◆ About this exercise: Repeat the entries that follow verbatim, without any of their pictures.

◆ Supplied records:

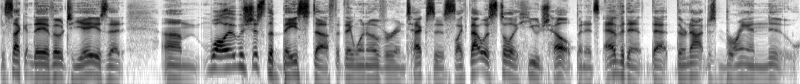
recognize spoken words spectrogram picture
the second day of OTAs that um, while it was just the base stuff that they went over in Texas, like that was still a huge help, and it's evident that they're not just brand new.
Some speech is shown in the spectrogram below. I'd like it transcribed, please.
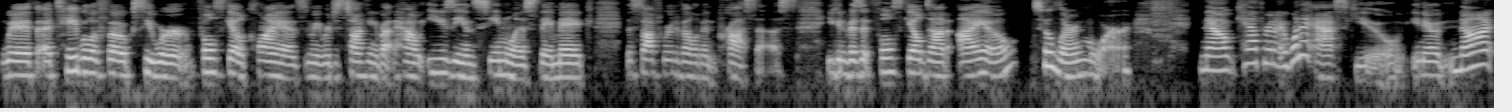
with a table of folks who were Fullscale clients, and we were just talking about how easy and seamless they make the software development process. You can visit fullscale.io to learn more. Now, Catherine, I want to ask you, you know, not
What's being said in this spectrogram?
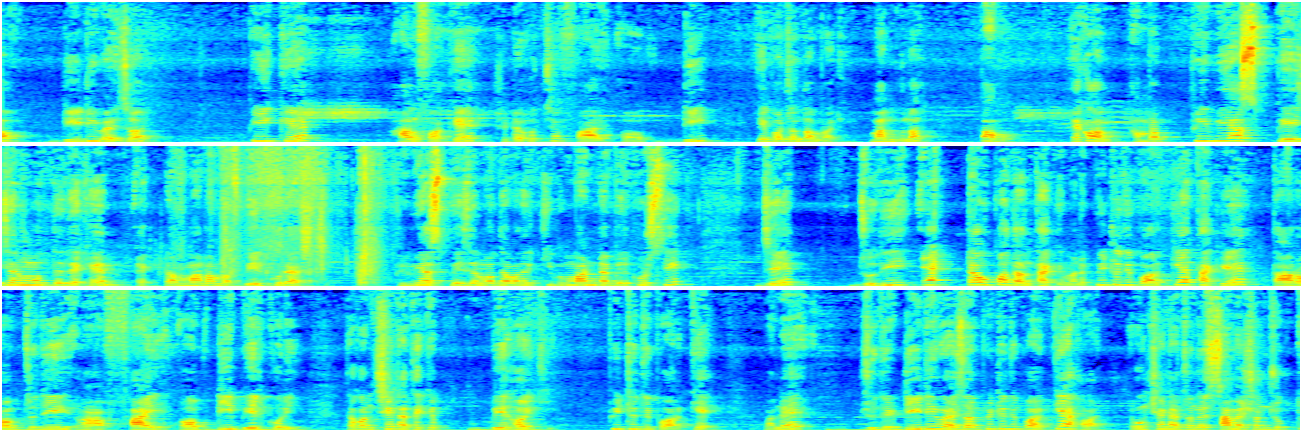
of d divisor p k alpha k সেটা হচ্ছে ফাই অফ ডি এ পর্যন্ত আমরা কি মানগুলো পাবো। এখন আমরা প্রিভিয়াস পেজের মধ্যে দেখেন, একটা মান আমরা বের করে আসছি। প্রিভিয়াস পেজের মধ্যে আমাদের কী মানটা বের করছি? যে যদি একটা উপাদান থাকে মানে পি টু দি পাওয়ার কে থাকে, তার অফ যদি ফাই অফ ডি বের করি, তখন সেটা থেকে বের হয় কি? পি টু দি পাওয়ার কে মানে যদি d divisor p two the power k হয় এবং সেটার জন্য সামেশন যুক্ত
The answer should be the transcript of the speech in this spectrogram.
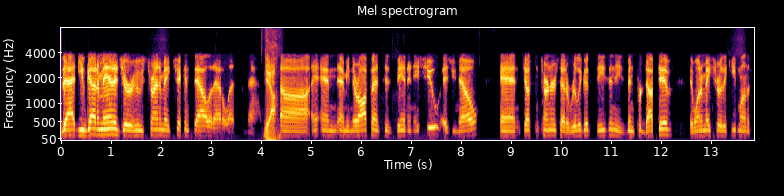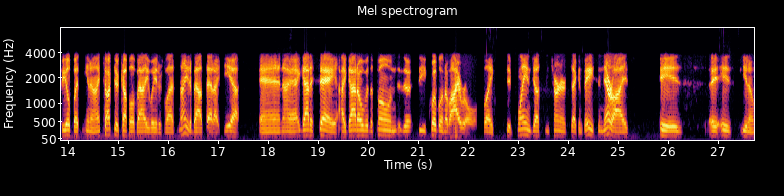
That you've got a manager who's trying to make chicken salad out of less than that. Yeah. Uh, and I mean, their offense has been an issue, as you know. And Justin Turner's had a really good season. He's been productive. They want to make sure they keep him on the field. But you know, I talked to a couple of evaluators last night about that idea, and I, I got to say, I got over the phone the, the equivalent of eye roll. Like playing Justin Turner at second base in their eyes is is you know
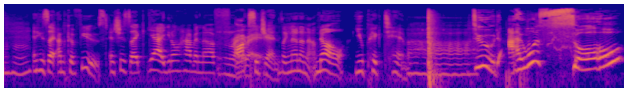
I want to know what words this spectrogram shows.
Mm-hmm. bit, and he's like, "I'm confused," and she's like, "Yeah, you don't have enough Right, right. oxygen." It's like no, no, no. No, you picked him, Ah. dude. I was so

◆ Exercise response:
recognize spoken words spectrogram picture
the second day of OTAs that um, while it was just the base stuff that they went over in Texas, like that was still a huge help, and it's evident that they're not just brand new.
Some speech is shown in the spectrogram below. I'd like it transcribed, please.
with a table of folks who were Fullscale clients, and we were just talking about how easy and seamless they make the software development process. You can visit fullscale.io to learn more. Now, Catherine, I want to ask you, you know, not
What's being said in this spectrogram?
of d divisor p k alpha k সেটা হচ্ছে ফাই অফ ডি এ পর্যন্ত আমরা কি মানগুলো পাবো। এখন আমরা প্রিভিয়াস পেজের মধ্যে দেখেন, একটা মান আমরা বের করে আসছি। প্রিভিয়াস পেজের মধ্যে আমাদের কী মানটা বের করছি? যে যদি একটা উপাদান থাকে মানে পি টু দি পাওয়ার কে থাকে, তার অফ যদি ফাই অফ ডি বের করি, তখন সেটা থেকে বের হয় কি? পি টু দি পাওয়ার কে মানে যদি d divisor p two the power k হয় এবং সেটার জন্য সামেশন যুক্ত
The answer should be the transcript of the speech in this spectrogram.
That you've got a manager who's trying to make chicken salad out of less than that. Yeah. Uh, and I mean, their offense has been an issue, as you know. And Justin Turner's had a really good season. He's been productive. They want to make sure they keep him on the field. But you know, I talked to a couple of evaluators last night about that idea, and I, I got to say, I got over the phone the, the equivalent of eye roll. Like playing Justin Turner at second base in their eyes is is you know
I want to know what words this spectrogram shows.
Mm-hmm. bit, and he's like, "I'm confused," and she's like, "Yeah, you don't have enough Right, right. oxygen." It's like no, no, no. No, you picked him, Ah. dude. I was so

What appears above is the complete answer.